INSTRUCTIONS TO FOLLOW: Leave out the images and repeat every entry below exactly.

[Saved data entries]
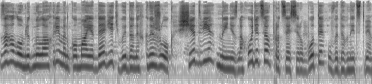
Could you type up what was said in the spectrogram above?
Загалом Людмила Охріменко має дев'ять виданих книжок. Ще дві нині знаходяться в процесі роботи у видавництві.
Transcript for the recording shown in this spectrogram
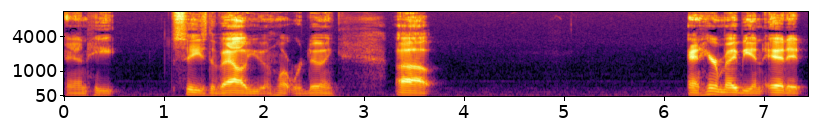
and he sees the value in what we're doing. Uh, and here may be an edit,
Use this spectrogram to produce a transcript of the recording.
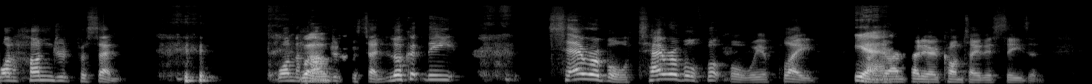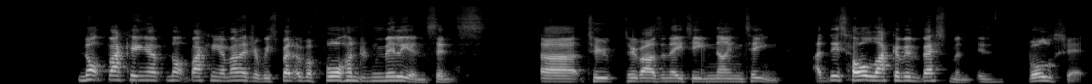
100%. 100%. Look at the terrible, terrible football we have played yeah. under Antonio Conte this season. Not backing a not backing a manager. We spent over 400 million since uh, to 2018-19. And this whole lack of investment is bullshit.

REPLY TO THE EXERCISE:
Could you type up what was said in the spectrogram above?
Загалом Людмила Охріменко має дев'ять виданих книжок. Ще дві нині знаходяться в процесі роботи у видавництві.
Transcript for the recording shown in this spectrogram
and he sees the value in what we're doing. Uh, and here may be an edit,
Use this spectrogram to produce a transcript of the recording.
100%. 100%. Look at the terrible, terrible football we have played yeah. under Antonio Conte this season. Not backing a not backing a manager. We spent over 400 million since uh, to 2018-19. And this whole lack of investment is bullshit.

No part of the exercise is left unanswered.